Meet Sister Bea Tiboldi
What’s your name? Sr. Beata Tiboldi OP; I prefer to be called Bea instead of Beata.
That’s an unusual name. Where were you born?
In Budapest, Hungary.
Do you miss it?
Those of us who were born in another country can visit our country every three years. However, nowadays with Facetime, Facebook, and Skype, it’s easy to “visit” more frequently.
Did you go to school in Hungary or in the USA?
In Hungary, I earned degrees in teaching, religious education, and computer programming. In the USA, I earned a Master’s Degree in Education, a Master’s Degree in Pastoral Studies, and Master/Advanced Catechist Certificates in three dioceses.
Why would someone choose to live a vowed religious life nowadays?
It’s really a call… a call from God. I just chose to respond to it. God nudges you in a direction until you discover what your call is. I tried to ignore the call at first, but then it just got “louder;” it kept bugging me until I did something about it. If you hear/feel God’s call, give it a chance and see where it takes you.
How did you know you were following God’s call?
The more I prayed about the call, I was less and less restless. I was filled with peace and, at the same time, I felt more alive.
Did you have to give up your job?
When I moved into the community, I was encouraged to do something similar to what I used to do so that I wouldn’t have too many new things going on, allowing myself to focus more on discernment. First, I was a teacher, but at a different school from the one at which I taught before I moved into the community. Once I adjusted to praying communally, following daily routines, and living in community, I was more open and ready to be missioned to where the greater needs were. I studied the ministry I was about to undertake, which was pastoral ministry, and I loved it. Since then, the needs of the community have led me to vocation outreach ministry, which I love also.
How do you feel about going where the greater need is?

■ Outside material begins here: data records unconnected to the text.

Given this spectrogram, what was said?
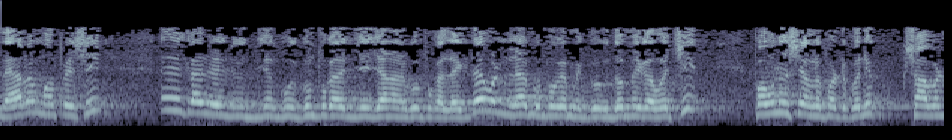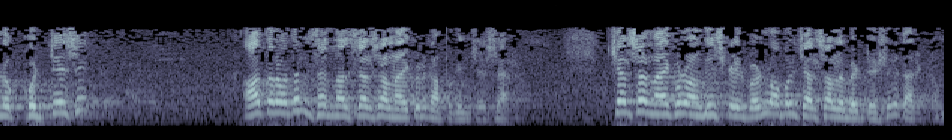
నేరం మోపేసి గుంపుగా జనాలు జనాన్ని గుంపుగా లేగితే వాళ్ళు లే గుంపుగా మీకు దొమ్మిగా వచ్చి పౌలుశీలను పట్టుకొని సావళ్ళు కొట్టేసి ఆ తర్వాత చెరసాల నాయకుడికి అప్పగించేశారు. చెరసాల నాయకుడు ఆయన తీసుకెళ్ళిపోయాడు లోపల చెరసాల్లో పెట్టేసిన కార్యక్రమం.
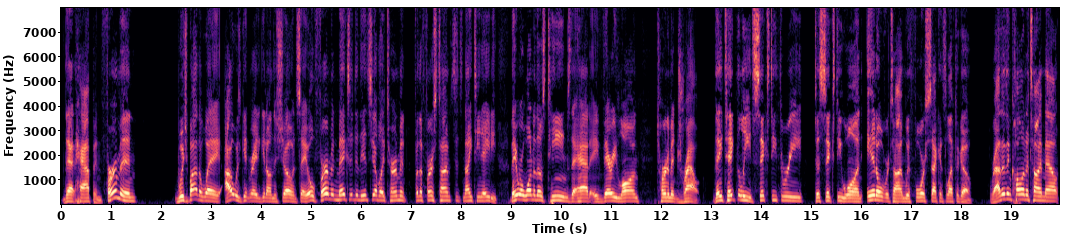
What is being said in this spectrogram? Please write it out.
that happened. Furman, which by the way, I was getting ready to get on the show and say, oh, Furman makes it to the NCAA tournament for the first time since 1980. They were one of those teams that had a very long tournament drought. They take the lead 63 to 61 in overtime with four seconds left to go. Rather than calling a timeout,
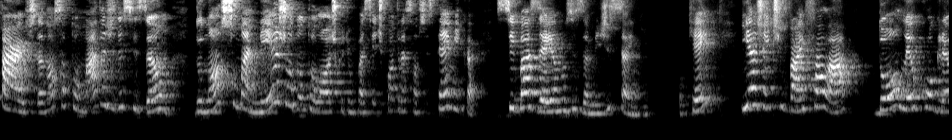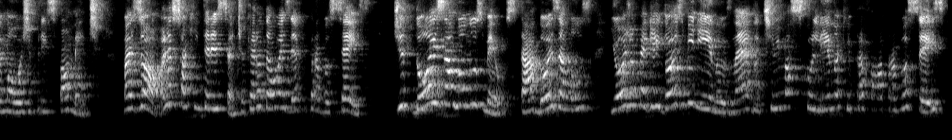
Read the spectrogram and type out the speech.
parte da nossa tomada de decisão, do nosso manejo odontológico de um paciente com atração sistêmica, se baseia nos exames de sangue, ok? E a gente vai falar do leucograma hoje, principalmente. Mas, ó, olha só que interessante, eu quero dar um exemplo para vocês de dois alunos meus, tá? Dois alunos, e hoje eu peguei dois meninos, né, do time masculino aqui para falar para vocês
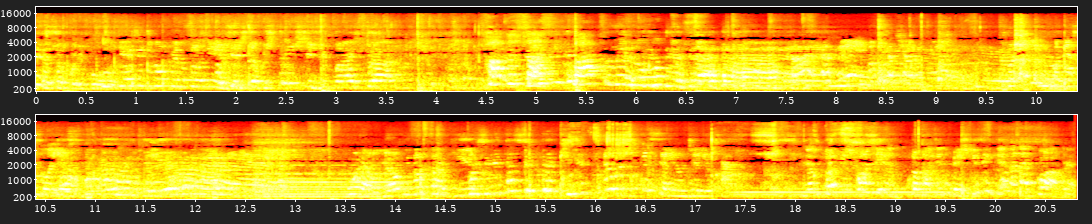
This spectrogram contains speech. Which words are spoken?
Essa foi boa. Por que a gente não pensou nisso? Porque estamos tristes demais pra. Falta só quatro minutos. Ei, vamos achar ele começou isso? Ué, o Melvin não tá aqui. Mas ele tá sempre aqui. Eu acho que sei onde ele tá. Não tô me escondendo. Tô fazendo pesquisa interna da cobra.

I love the idea. In a sense, I signed up for this. The vow of obedience helps me to be attentive to God and the needs of the world. The vow of celibacy avails me to be open to go wherever the needs are (without having to worry about leaving my family behind.) When I entered, I was a teacher. Later, I became a Pastoral Associate, and now I am a Vocation Outreach Minister. I’m also up for an adventure. For example, as part of the St. Bernard Project, we helped rebuild New Orleans after Hurricane Katrina. I learned how to tape, mud, and sand indoor walls, and how to paint outdoor shingles as well. The help was very much needed and was fun as well.

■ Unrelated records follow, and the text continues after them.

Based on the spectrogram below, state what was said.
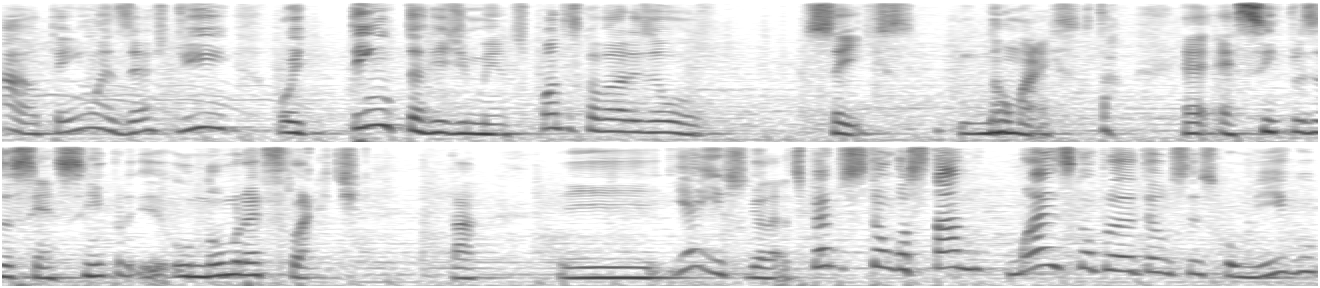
Ah, eu tenho um exército de 80 regimentos, quantas cavalarias eu uso? 6, não mais, tá? É, é simples assim, é simples, o número é flat? E, e, é isso, galera. Espero que vocês tenham gostado. Mais que um prazer ter vocês comigo.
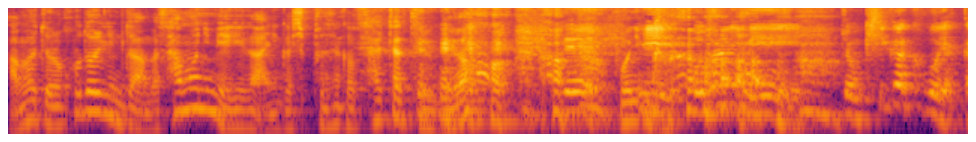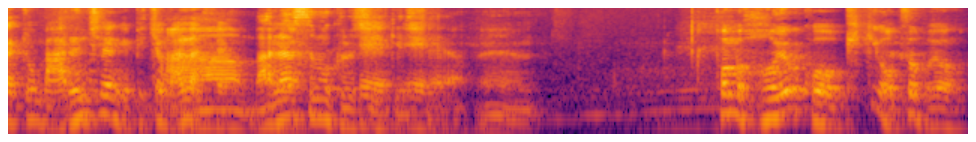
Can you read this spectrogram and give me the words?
아마 저는 호돌님도 아마 사모님 얘기가 아닌가 싶은 생각도 살짝 들고요. 근데 보니까- 이 호돌님이 좀 키가 크고 약간 좀 마른 체형이 비좀 말랐어요. 아, 말랐으면 그럴 수 예, 있겠어요. 예. 보면 허옇고 피기가 없어 보여.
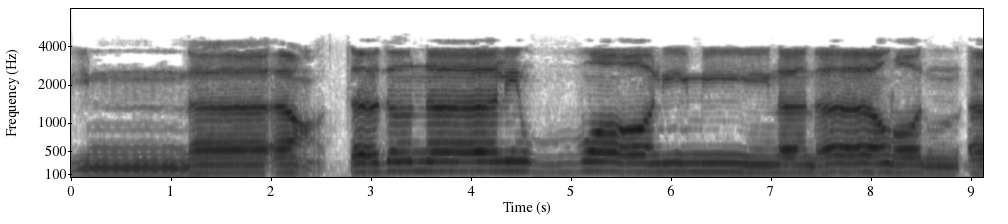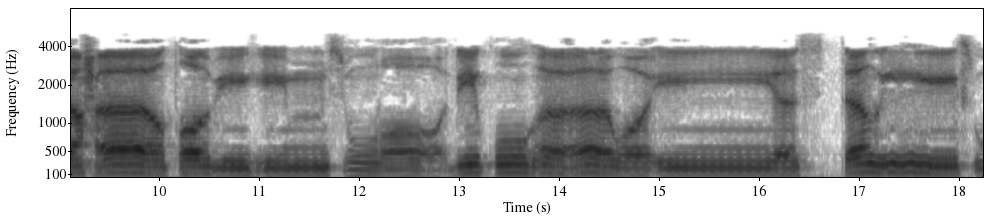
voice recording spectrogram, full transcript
إِنَّا أَعْتَدْنَا لِلظَّالِمِينَ نَارًا أَحَاطَ بِهِمْ سُرَادِقُهَا وَإِنْ يَسْتَغِيثُوا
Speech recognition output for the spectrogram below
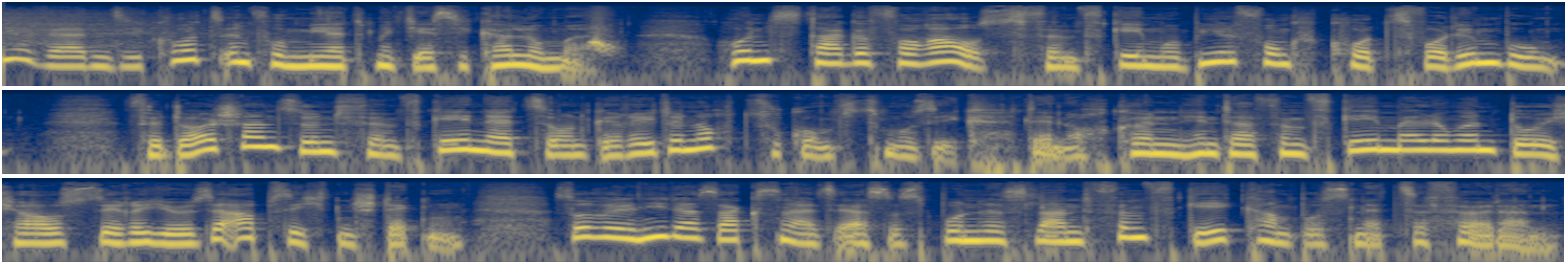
Hier werden Sie kurz informiert mit Jessica Lumme. Hundstage voraus, 5G-Mobilfunk kurz vor dem Boom. Für Deutschland sind 5G-Netze und Geräte noch Zukunftsmusik. Dennoch können hinter 5G-Meldungen durchaus seriöse Absichten stecken. So will Niedersachsen als erstes Bundesland 5G-Campusnetze fördern.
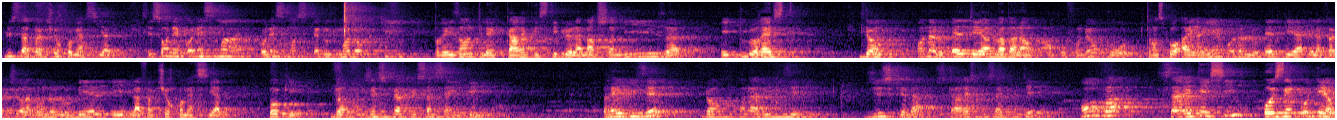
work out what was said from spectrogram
Plus la facture commerciale. Ce sont des connaissements. Hein. Connaissements, c'est un document donc, qui présente les caractéristiques de la marchandise, et tout le reste. Donc, on a le LTA, on va parler en, profondeur pour le transport aérien, on donne le LTA et la facture, là-bas on donne le BL et la facture commerciale. Ok, donc j'espère que ça, ça a été révisé. Donc, on a révisé jusque-là, jusqu'à responsabilité. On va s'arrêter ici aux incoterms.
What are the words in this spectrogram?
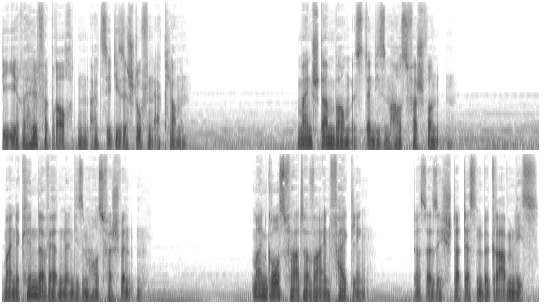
die ihre Hilfe brauchten, als sie diese Stufen erklommen. Mein Stammbaum ist in diesem Haus verschwunden. Meine Kinder werden in diesem Haus verschwinden. Mein Großvater war ein Feigling, dass er sich stattdessen begraben ließ.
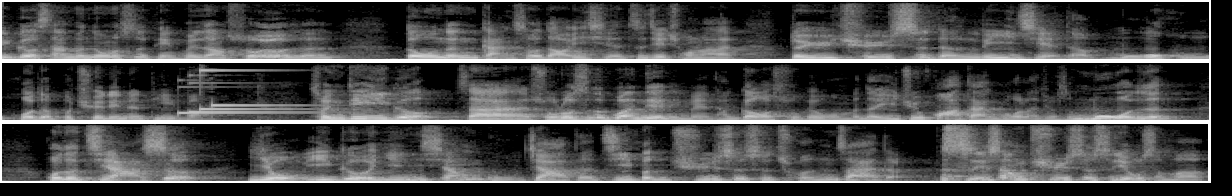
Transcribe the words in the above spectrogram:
一个三分钟的视频会让所有人都能感受到一些自己从来对于趋势的理解的模糊或者不确定的地方。首先，第一个，在索罗斯的观点里面，他告诉给我们的一句话带过来，就是默认或者假设有一个影响股价的基本趋势是存在的。实际上，趋势是由什么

Do you ever get tired of being a Sister?
Never. It’s never boring. It challenges me to do something about my baptismal call, and at the same time, it fills me with great joy. I might get physically tired at the end of the day, but the life of prayer, the peace-making mission, and the joy of community life keep boosting my energy level.
What does your schedule look like?

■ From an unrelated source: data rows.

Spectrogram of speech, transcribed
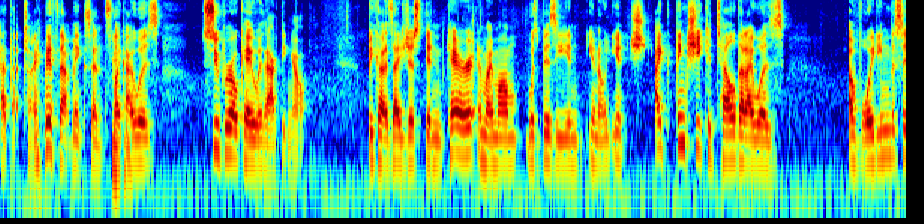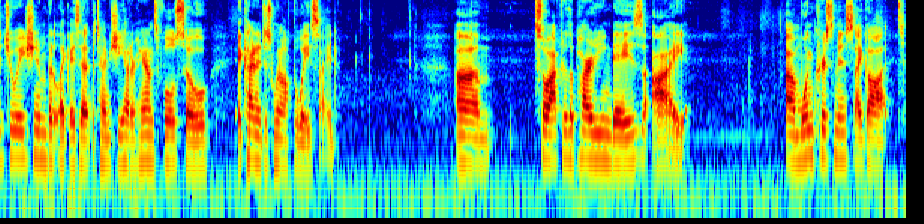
at that time, if that makes sense. Like mm-hmm. I was super okay with acting out because I just didn't care, and my mom was busy, and you know, I think she could tell that I was avoiding the situation, but like I said at the time, she had her hands full, so it kind of just went off the wayside. Um, so after the partying days, I um, one Christmas I got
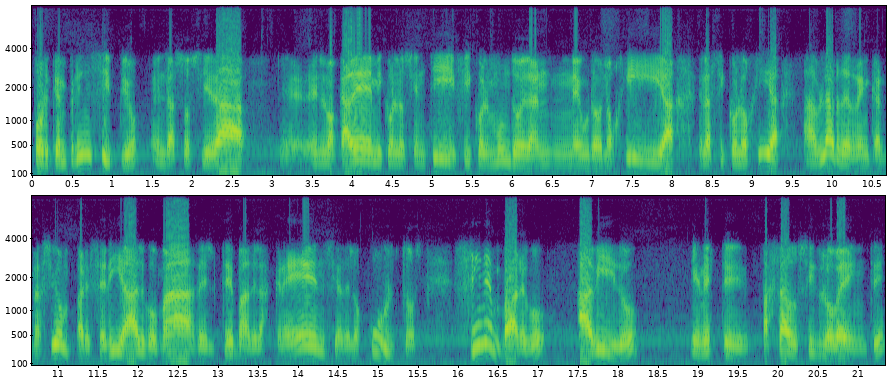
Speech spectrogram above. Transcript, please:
porque en principio en la sociedad en lo académico, en lo científico, el mundo de la neurología, la psicología, hablar de reencarnación parecería algo más del tema de las creencias, de los cultos. Sin embargo, ha habido en este pasado siglo XX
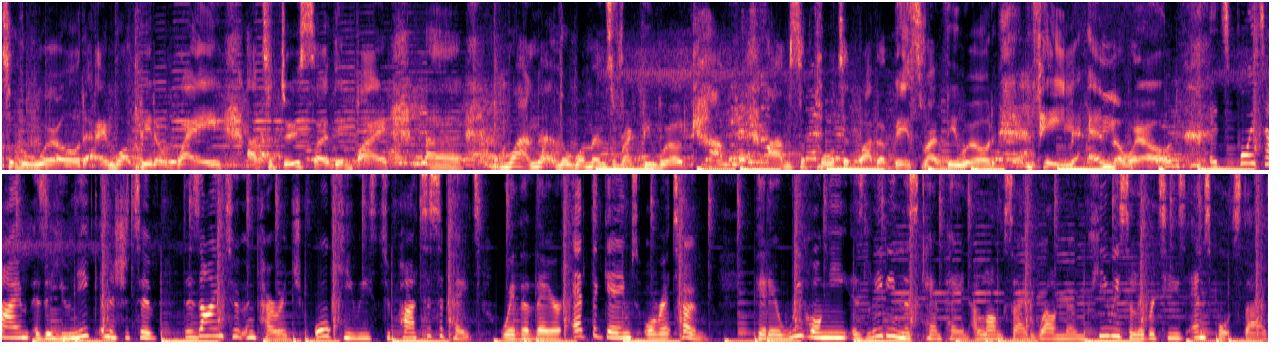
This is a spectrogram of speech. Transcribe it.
to the world, and what better way uh, to do so than by uh, one the Women's Rugby World Cup, um, supported by the best rugby world team in the world. It's Poi Time is a unique initiative designed to encourage all Kiwis to participate, whether they're at the games or at home. Pere Wihongi is leading this campaign alongside well-known Kiwi celebrities and sports stars.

Instead of going into an hour-by-hour schedule, I would just describe my schedule as a cycle of prayer-study-prayer-community-ministry-prayer. We start the day with God in prayer. Then, we study the news, the needs of our time and the needs of the people we serve, etc. We bring all of these and all our daily concerns to prayer/contemplation, sharing the outcome (fruits of our contemplation) with one another on the Vocation team that I’m part of, or with the community at home, and then we decide communally how to respond to the needs (ministry) with the love of God, and the cycle continues.
That sounds like a lot of work. Do you ever get time to relax?
Yes. Dominican spirituality has four “pillars”: prayer, study, community, and ministry. We strive to live a life that is balanced. I look forward to our evenings when we gather together around the table, share a meal, share stories, laugh together, and then we either have a longer conversation, or watch something together on TV, or play a game. On weekends, I like walking in a park, playing Pictionary, Scrabble or Rummikub, playing mini-golf, or having a “me” day – spending a day in quiet prayer/reflection.
What’s your favorite poem?
Hungarian: “How others see…” by Miklos Radnoti
English: Patient Trust by Teilhard de Chardin, SJ (excerpted from Hearts on Fire)
What do you think about the future of religious life?
Religious life is a conscious choice to respond to God’s apostolic call. God needs us and society needs our way of life. Just like it has been, it is and will be: we are driven by mission. Our life? Similarly, our life is rooted in God and nurtured by God in community. We tap into the uneasiness of this world, contemplate it, and then respond with God’s love. Community might look a bit different, but at the core, it will still rely on mutual dependence, relying on one another by recognizing God in our members, sharing faith together, encouraging one another, and working for the common good to carry out the mission. We stand on the shoulders of the past, and we allow God’s Spirit and our Dominican charism to guide us today and in the future. Our congregational motto is: “Be peace. Build peace. Preach peace.” I wish to be part of that future with joyful hope for a more peaceful and compassionate world where God’s love prevails.
“Praise, glory and wisdom, thanksgiving, honor and thanks be to our God most holy, now and forever. Amen.” (Dominican Praise)